• **Your assignment**
Your job is to give again, exactly and with no additions, the lines in the records below from the one with "Momentary loudness spread, DC" through the one with "Mel spectrogram, levels from −108 to −8 dBFS.", both included. Omit the pictures.

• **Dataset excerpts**
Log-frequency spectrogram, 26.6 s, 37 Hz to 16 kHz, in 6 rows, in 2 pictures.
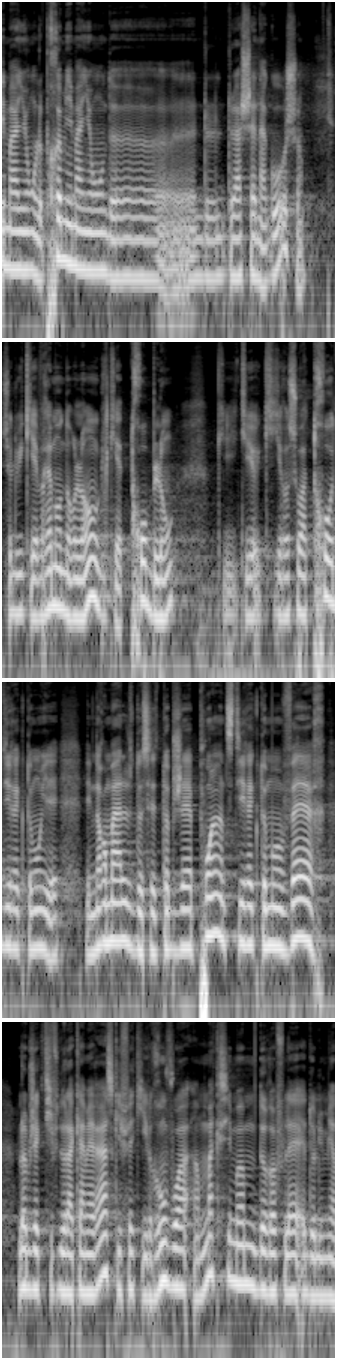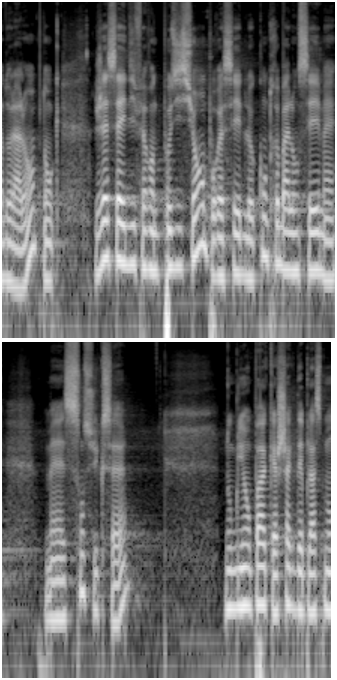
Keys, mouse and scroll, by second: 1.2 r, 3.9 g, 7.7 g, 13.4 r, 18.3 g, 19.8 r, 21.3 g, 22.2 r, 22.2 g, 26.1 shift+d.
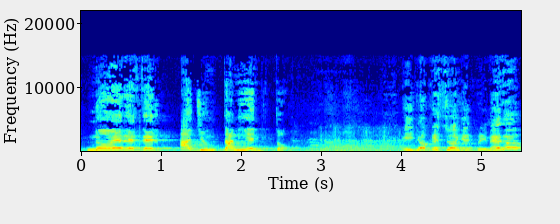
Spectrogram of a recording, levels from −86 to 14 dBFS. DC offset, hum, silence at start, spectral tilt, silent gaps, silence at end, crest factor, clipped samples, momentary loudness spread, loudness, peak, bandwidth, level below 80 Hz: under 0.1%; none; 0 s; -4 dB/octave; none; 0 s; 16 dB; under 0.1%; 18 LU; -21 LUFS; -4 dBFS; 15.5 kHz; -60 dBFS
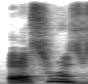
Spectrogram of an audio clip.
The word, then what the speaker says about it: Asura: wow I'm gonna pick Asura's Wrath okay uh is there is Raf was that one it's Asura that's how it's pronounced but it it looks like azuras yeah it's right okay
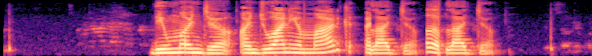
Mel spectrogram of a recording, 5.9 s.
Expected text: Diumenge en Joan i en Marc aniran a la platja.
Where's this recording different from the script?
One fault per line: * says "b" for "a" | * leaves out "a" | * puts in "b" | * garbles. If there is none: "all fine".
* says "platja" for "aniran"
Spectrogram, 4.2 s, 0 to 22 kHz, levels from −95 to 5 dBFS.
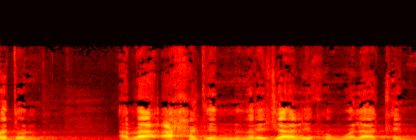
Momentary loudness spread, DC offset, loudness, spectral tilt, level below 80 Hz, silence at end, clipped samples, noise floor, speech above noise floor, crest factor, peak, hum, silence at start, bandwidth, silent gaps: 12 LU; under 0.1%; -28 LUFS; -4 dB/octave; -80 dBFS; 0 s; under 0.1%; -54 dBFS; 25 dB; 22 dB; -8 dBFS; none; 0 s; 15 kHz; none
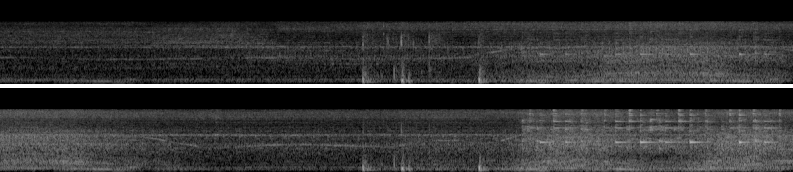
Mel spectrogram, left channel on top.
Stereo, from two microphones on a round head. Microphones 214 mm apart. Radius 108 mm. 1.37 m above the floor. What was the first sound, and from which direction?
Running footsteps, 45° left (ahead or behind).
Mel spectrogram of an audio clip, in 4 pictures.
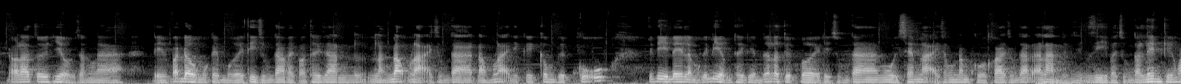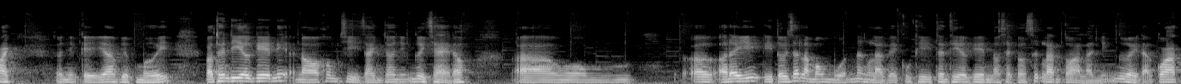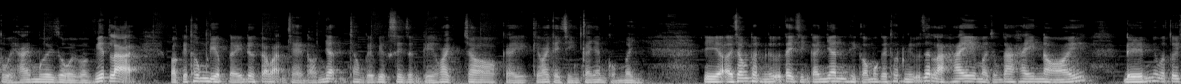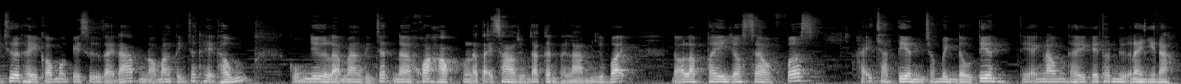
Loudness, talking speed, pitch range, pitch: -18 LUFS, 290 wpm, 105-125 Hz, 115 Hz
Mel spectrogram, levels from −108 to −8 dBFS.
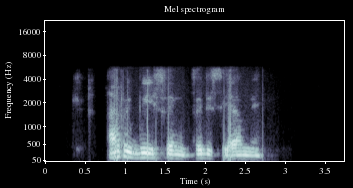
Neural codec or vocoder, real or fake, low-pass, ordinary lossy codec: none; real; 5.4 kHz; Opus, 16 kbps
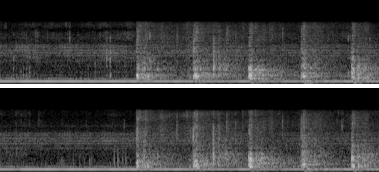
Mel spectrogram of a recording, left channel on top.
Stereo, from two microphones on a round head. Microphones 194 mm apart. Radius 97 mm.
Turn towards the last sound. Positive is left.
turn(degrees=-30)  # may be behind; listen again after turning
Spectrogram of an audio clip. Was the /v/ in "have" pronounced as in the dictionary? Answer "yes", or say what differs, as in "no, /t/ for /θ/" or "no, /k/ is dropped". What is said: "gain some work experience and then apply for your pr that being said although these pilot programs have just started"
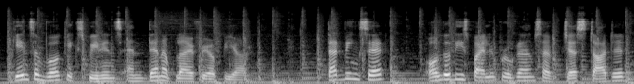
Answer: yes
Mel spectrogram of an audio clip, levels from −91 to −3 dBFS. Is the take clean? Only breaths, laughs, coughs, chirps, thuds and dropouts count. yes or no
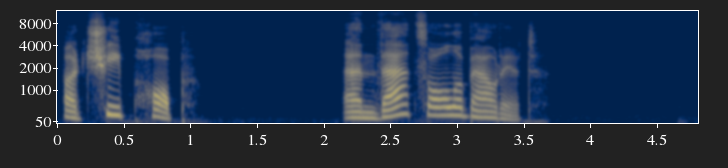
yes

• **Response for this exercise**
Momentary loudness spread, DC offset, loudness, spectral tilt, level below 80 Hz, silence at end, clipped samples, noise floor, speech above noise floor, crest factor, peak, hum, silence at start, bandwidth, silent gaps: 12 LU; under 0.1%; -28 LUFS; -4 dB/octave; -80 dBFS; 0 s; under 0.1%; -54 dBFS; 25 dB; 22 dB; -8 dBFS; none; 0 s; 15 kHz; none
Mel spectrogram, left channel on top.
Stereo, from two microphones on a round head. Microphones 214 mm apart. Radius 108 mm. 1.37 m above the floor. What was the first sound, and from which direction?
Running footsteps, 45° left (ahead or behind).
Mel spectrogram of an audio clip, in 4 pictures.
Loudness, talking speed, pitch range, pitch: -18 LUFS, 290 wpm, 105-125 Hz, 115 Hz
Mel spectrogram, levels from −108 to −8 dBFS.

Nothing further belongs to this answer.